**Prompt:** Exactly the lines starting at the line containing "Transcript of this" and ending at the line containing "Decoded speech from this spectrogram" are to be written out from the listing below, both included.

**Material for this exercise:**

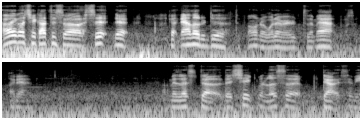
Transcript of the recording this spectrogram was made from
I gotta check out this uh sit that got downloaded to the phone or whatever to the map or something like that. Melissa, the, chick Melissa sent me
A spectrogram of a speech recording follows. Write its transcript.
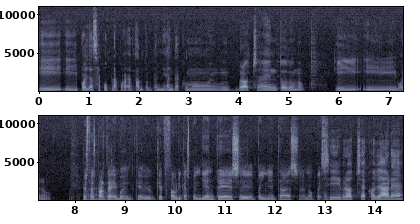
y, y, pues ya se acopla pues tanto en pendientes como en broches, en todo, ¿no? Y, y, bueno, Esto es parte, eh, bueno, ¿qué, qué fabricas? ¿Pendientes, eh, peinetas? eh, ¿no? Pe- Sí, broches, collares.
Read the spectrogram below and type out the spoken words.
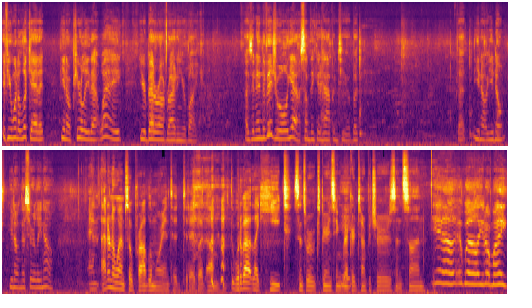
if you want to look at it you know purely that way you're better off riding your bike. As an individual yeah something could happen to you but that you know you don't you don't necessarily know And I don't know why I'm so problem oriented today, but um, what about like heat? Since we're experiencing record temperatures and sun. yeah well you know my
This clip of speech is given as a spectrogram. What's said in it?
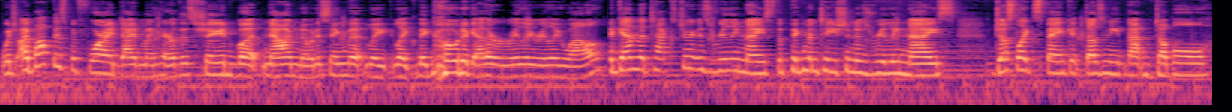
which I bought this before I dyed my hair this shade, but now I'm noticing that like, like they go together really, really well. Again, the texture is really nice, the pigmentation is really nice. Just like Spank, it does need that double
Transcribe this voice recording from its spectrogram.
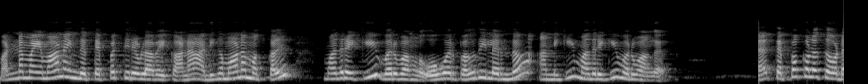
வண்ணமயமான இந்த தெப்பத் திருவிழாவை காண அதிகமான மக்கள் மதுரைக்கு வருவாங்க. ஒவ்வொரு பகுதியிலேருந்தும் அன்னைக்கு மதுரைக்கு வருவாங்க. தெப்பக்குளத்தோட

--

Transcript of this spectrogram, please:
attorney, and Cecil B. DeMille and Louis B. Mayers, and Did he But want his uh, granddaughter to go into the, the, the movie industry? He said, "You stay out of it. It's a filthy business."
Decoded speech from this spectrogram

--

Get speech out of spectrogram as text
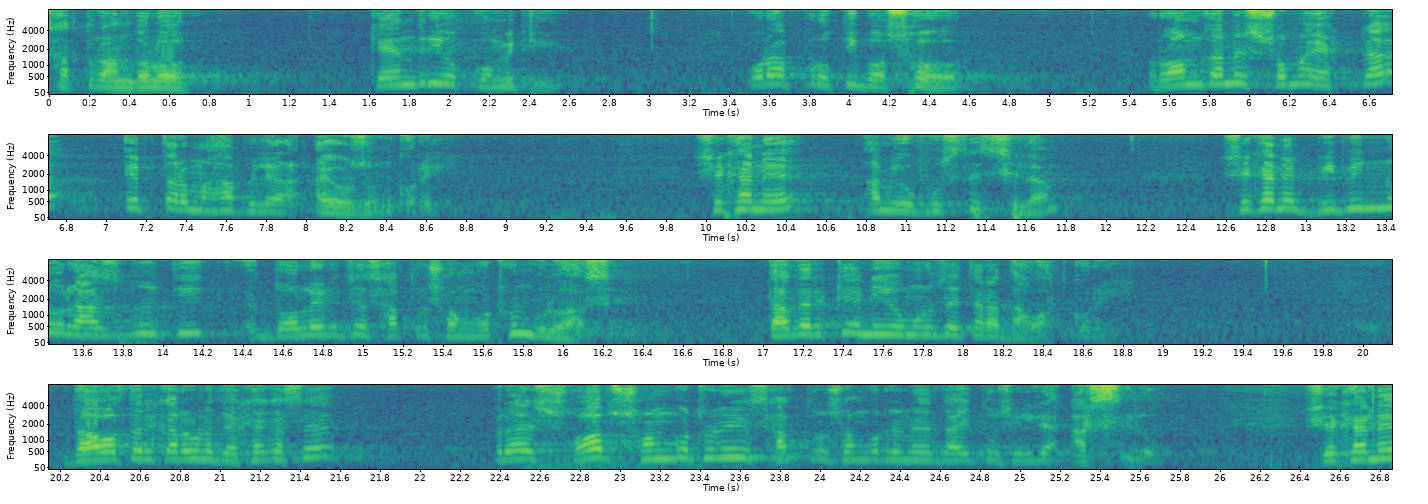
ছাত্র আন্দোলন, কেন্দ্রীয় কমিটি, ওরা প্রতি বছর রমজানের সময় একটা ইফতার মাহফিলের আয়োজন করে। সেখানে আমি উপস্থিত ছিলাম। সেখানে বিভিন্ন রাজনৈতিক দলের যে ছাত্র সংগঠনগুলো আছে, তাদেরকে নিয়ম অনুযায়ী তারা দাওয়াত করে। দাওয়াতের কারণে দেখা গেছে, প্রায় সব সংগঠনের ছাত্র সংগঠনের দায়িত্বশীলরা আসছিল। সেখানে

**Exercise response:**
Transcript of this spectrogram, please:
attorney, and Cecil B. DeMille and Louis B. Mayers, and Did he But want his uh, granddaughter to go into the, the, the movie industry? He said, "You stay out of it. It's a filthy business."
Decoded speech from this spectrogram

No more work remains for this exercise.